- Logic of the Site
The Commune Is a Site
1. Ontology of the Commune
Take any world whatsoever. A multiple that is an object of this world—whose elements are indexed by the transcendental of this world—is a site, if it happens to count itself within the referential field of its own indexation. Or again: a site is a multiple that happens to behave in the world with regard to itself as with regard to its elements, in such a way as to be the support of being of its own appearance.
Even if the idea is still obscure, we can begin to see its content: a site is a singularity, because it convokes its being in the appearing of its own multiple composition. It makes itself, in the world, the being-there of its being. Among other consequences, the site gives itself an intensity of existence. A site is a being that happens to exist by itself.
We will ask: can we give a more concrete idea of what a site is? Is there a site?
Let us consider the world "Paris at the end of the Franco-Prussian War of 1870." We are in the month of March 1871. After a semblance of resistance, and shot through with fear of revolutionary and worker Paris, the interim government of bourgeois "Republicans" capitulates to Bismarck's Prussians. In order to consolidate this political "victory"—very comparable to Petain's reactionary revenge in 1940 (where preferring an arrangement with the external enemy to exposure to the internal enemy)—it has an assembly with a royalist majority hastily elected by a frightened rural world, an assembly that sits in Bordeaux.
Led by Thiers, the government hopes to take advantage of the circumstances to annihilate the political capacity of the workers. But on the Parisian front, the proletariat is armed in the form of a National Guard, owing to its having been mobilized during the siege on Paris. In theory the Parisian proletariat has many hundreds of cannons at its disposition. The "military" organism of the Parisians is the Central Committee, at which assemble the delegates of the various battalions of the National Guard, battalions [End Page 141] that are in turn linked to the great working-class quartiers of Paris—Montmartre, Belleville, and so forth.

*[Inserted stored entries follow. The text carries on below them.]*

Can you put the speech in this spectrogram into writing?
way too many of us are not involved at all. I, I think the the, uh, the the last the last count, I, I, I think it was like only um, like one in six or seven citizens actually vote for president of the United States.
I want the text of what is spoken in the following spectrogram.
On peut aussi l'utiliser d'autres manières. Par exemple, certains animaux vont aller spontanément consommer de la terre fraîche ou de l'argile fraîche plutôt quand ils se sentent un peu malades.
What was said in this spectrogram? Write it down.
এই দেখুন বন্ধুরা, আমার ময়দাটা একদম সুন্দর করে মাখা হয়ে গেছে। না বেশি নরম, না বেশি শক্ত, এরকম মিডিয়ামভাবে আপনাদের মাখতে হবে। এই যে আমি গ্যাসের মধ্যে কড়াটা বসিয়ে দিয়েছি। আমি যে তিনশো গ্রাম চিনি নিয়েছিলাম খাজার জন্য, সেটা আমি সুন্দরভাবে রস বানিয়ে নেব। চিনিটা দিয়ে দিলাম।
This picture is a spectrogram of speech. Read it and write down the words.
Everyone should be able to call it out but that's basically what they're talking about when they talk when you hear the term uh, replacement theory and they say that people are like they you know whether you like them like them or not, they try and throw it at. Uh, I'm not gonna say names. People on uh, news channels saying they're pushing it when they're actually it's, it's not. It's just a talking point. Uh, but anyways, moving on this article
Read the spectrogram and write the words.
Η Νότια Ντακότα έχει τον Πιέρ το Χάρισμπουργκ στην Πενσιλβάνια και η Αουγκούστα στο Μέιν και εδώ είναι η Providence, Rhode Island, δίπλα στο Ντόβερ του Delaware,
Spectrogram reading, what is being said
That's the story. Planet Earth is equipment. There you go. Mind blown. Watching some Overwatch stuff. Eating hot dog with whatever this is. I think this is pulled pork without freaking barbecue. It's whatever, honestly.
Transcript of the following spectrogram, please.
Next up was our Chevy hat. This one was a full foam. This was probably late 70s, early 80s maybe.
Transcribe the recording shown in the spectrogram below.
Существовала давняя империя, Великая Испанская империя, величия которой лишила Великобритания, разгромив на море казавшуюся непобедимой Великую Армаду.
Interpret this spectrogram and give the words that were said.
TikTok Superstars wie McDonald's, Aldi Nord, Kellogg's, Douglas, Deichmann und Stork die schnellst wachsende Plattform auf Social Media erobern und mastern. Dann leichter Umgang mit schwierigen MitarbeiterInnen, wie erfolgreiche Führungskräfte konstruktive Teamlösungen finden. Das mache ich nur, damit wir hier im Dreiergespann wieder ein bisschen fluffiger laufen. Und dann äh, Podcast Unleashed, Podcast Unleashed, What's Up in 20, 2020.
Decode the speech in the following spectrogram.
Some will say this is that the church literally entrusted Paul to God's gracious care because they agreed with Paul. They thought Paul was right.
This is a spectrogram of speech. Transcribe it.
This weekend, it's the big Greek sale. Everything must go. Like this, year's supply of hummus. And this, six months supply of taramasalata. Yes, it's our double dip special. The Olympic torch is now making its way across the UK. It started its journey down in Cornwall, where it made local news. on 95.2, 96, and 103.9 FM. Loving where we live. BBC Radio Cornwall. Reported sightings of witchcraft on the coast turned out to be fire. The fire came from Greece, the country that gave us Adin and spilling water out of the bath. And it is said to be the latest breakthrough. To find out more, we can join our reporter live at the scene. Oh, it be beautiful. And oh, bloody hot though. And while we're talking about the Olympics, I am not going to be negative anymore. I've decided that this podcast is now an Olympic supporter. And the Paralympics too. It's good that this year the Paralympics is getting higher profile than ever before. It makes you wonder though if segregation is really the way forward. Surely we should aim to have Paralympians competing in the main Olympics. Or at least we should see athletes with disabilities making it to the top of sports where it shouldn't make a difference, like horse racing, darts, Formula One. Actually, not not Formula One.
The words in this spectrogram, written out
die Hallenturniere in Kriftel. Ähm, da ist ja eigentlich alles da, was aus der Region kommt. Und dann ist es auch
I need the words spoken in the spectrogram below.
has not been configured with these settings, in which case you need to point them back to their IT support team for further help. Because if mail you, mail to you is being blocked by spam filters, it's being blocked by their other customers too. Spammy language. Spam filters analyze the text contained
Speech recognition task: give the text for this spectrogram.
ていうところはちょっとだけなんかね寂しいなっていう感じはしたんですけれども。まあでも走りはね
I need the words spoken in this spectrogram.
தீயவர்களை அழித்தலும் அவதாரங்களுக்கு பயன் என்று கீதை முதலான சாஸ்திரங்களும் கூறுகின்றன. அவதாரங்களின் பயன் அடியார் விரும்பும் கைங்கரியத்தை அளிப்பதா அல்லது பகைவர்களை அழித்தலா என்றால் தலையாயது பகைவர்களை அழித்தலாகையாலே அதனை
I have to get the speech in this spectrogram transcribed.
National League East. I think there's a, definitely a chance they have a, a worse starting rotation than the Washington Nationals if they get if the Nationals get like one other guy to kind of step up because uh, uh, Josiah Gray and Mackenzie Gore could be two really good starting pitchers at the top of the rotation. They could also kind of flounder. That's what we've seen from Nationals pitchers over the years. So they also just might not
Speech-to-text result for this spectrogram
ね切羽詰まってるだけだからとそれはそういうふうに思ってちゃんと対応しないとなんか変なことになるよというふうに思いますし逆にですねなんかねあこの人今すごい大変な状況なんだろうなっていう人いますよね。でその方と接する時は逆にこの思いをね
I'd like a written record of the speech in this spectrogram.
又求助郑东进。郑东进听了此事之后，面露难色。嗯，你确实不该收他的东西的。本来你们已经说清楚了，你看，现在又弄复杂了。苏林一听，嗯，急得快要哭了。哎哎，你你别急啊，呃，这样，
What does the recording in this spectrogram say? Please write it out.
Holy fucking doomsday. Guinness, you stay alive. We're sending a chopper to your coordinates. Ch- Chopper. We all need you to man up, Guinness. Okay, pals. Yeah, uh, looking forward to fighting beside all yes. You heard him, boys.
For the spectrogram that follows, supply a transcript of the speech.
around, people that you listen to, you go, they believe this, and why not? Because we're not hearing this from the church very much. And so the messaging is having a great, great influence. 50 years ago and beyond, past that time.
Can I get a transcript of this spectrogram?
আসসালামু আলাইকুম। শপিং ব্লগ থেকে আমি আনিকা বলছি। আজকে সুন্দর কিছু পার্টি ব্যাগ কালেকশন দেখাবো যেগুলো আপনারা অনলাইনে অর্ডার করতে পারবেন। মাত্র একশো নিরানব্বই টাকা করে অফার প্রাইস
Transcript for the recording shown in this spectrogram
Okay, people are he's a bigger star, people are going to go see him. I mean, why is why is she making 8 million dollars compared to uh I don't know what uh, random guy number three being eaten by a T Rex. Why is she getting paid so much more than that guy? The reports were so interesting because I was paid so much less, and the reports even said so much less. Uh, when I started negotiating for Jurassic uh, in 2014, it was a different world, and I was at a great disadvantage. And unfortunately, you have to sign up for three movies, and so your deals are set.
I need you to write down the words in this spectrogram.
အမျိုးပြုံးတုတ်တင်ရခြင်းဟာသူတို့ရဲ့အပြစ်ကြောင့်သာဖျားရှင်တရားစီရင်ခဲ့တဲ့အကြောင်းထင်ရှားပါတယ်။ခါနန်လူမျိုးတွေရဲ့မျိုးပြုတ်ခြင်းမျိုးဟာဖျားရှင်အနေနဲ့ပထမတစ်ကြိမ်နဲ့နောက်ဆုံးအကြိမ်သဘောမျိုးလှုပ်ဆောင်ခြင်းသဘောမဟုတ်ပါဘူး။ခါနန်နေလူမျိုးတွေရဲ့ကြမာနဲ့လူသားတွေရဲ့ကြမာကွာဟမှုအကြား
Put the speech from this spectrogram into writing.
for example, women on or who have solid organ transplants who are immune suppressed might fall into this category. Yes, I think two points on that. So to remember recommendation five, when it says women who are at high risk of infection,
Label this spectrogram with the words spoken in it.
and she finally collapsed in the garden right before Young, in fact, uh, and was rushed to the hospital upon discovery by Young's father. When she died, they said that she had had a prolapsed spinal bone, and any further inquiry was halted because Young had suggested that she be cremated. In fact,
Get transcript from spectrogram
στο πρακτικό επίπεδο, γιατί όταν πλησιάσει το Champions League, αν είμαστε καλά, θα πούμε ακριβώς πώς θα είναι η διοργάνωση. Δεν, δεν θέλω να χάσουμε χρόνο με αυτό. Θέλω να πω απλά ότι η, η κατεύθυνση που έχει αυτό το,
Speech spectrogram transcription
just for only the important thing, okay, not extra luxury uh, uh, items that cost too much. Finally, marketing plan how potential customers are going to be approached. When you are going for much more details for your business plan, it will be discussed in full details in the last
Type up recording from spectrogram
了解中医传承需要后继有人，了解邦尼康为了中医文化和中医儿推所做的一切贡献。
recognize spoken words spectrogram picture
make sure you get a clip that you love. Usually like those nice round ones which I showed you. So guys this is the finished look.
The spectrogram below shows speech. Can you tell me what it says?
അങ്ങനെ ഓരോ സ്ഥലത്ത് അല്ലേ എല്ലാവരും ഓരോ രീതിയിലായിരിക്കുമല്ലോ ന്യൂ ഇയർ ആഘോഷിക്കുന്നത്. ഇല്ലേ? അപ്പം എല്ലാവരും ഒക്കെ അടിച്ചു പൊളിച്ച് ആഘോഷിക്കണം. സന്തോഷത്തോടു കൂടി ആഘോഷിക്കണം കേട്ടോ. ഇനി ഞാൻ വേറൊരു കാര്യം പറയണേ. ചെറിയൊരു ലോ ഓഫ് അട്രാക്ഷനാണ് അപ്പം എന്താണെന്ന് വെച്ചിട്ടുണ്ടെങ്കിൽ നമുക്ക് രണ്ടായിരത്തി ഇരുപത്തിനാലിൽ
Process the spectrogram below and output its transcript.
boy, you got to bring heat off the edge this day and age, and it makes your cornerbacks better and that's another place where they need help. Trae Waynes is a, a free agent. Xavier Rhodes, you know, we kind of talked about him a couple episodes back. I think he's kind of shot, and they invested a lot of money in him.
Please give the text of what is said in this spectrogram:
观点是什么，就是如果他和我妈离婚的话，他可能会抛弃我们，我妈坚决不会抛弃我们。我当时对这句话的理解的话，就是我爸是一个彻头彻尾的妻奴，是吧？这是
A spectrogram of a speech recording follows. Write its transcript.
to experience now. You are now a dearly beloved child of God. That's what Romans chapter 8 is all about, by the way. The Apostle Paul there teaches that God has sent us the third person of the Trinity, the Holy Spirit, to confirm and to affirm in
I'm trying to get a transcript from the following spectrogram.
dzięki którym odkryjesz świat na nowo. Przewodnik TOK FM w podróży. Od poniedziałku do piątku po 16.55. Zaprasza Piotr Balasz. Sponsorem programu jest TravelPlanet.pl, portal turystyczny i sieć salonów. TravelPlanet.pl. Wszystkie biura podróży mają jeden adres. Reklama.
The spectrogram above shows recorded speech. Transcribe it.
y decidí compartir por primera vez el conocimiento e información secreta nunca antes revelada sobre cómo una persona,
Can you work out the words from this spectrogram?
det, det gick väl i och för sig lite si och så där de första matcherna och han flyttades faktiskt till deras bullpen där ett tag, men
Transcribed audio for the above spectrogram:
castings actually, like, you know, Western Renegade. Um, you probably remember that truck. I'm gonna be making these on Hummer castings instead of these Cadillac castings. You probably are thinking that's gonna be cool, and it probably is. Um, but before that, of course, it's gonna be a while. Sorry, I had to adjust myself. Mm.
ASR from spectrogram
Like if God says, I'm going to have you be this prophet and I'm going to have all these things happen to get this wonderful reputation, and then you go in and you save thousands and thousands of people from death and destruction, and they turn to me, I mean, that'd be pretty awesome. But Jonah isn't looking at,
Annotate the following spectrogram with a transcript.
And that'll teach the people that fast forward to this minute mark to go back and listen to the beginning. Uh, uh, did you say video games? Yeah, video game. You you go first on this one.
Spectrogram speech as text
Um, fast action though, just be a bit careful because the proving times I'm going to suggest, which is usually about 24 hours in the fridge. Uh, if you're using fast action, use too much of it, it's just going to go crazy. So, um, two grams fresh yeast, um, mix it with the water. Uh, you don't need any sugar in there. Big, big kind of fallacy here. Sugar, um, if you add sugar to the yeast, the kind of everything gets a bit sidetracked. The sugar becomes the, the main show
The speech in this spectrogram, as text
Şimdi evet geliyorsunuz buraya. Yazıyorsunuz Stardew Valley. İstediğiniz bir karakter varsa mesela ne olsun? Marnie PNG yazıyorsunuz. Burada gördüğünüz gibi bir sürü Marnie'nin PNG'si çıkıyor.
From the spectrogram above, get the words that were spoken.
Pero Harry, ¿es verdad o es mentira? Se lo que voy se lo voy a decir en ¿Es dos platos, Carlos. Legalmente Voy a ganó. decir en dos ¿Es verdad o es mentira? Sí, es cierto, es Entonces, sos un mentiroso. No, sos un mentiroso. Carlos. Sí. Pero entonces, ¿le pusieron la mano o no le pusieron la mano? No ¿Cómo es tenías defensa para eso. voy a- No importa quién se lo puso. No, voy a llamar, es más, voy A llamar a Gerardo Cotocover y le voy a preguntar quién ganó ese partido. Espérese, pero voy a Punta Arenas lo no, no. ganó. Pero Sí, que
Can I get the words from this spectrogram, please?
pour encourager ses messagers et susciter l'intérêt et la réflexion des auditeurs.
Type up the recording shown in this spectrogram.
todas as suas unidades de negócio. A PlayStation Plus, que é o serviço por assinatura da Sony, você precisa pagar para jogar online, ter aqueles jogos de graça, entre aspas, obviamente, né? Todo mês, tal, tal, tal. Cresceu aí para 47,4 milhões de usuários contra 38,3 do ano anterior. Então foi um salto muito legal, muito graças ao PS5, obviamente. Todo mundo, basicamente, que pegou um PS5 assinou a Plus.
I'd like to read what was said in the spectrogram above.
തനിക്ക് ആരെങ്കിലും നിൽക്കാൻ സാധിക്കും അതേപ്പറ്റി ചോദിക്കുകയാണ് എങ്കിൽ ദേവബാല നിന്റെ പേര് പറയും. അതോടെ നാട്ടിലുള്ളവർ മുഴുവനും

Thus we have a divided world whose logical organization—what in philosophical jargon could be called its transcendental organisation—reconciles intensities of political existence according to two sets of antagonistic criteria. Concerning the representative, electoral, and legal dispositions, one cannot but observe the preeminence of the Assembly of traditionalist Rurals,1 Thiers's capitulard government, and the officers of the regular army, who, having been licked without much of a fight by the Prussian soldiers, dream of doing battle with the Parisian workers. That is where the power is, especially as it is the only power recognized by the occupier. On the side of resistance, political intervention, and French revolutionary history, there is the fecund disorder of Parisian worker organizations, which intermingles with the Central Committee of the twenty quartiers, the Federation of Syndicate Chambers, a few members of the International, local military committees. In truth, the historical consistency of this world, which had been separated and disbanded [délié] owing to the war, is held together only by the majority conviction that no kind of worker capability for government exists. For the vast majority of people, including often the workers themselves, the politicized workers of Paris are simply incomprehensible. These workers are the inexistent aspect [l'inexistant propre] of the term "political capacity" in the uncertain world of the spring of 1871. But for the bourgeoisie they are still too existent, at least physically. The government receives threats from the stock exchange of this sort: "You will never have financial operations if you do not get rid of these reprobates." First up then, an imperative task, and a seemingly easy one to carry out: disarm the workers and, in particular, recuperate the cannons spread throughout working-class Paris by the military committees of the National Guard. It is this initiative that will make...